  • Margaret Devlin

    This is an interesting concept and all to familiar, especially to those people, who use a parenting approach to management and leadership.

  • KJ

    What a great title…it says it all…leaders have to put their people first if they want to succeed.

  • Sheryl W

    What a great concept and I’m surprised that it’s not pushed more in the church staff culture. Trust and loyalty are huge in organizations and relationships. Great post!

  • Diana

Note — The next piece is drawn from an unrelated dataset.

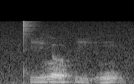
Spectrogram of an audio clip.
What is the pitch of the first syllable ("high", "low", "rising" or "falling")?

    What a simple yet almost unimaginable statement…leaders eat last. In corporate America today, the mantra seems to be – how many and who can I step on while I climb the ladder? – Forget about others, it’s all about me. When really it should be about doing what’s right, helping others and being a good person…all of which leads up to eating last, because you then, put others first. I’d really like to hear how Sinek explains this. Thanks for the opportunity.

  • Margaret

    This seems to be a great book to read.All those who are in authority should learn to be last and set the example for others to follow. People valued when they put others before themselves.Then those who are made to feel value don’t mind doing or applying themselves.All human beings just want to loved or feel as if they are important than to be made to feel as if they are less than.They need to be lifted up. Just as the bible says we are to esteem others more than our selves.I would love to receive this Great book.

  • Leaders eat last to make sure everyone has been taken care properly. If you eat while others are still not fed, you won’t be able to see if everyone is served. This is a show of “respect” and “concern” to those in the leaders charge when it is done humbly as a matter of course.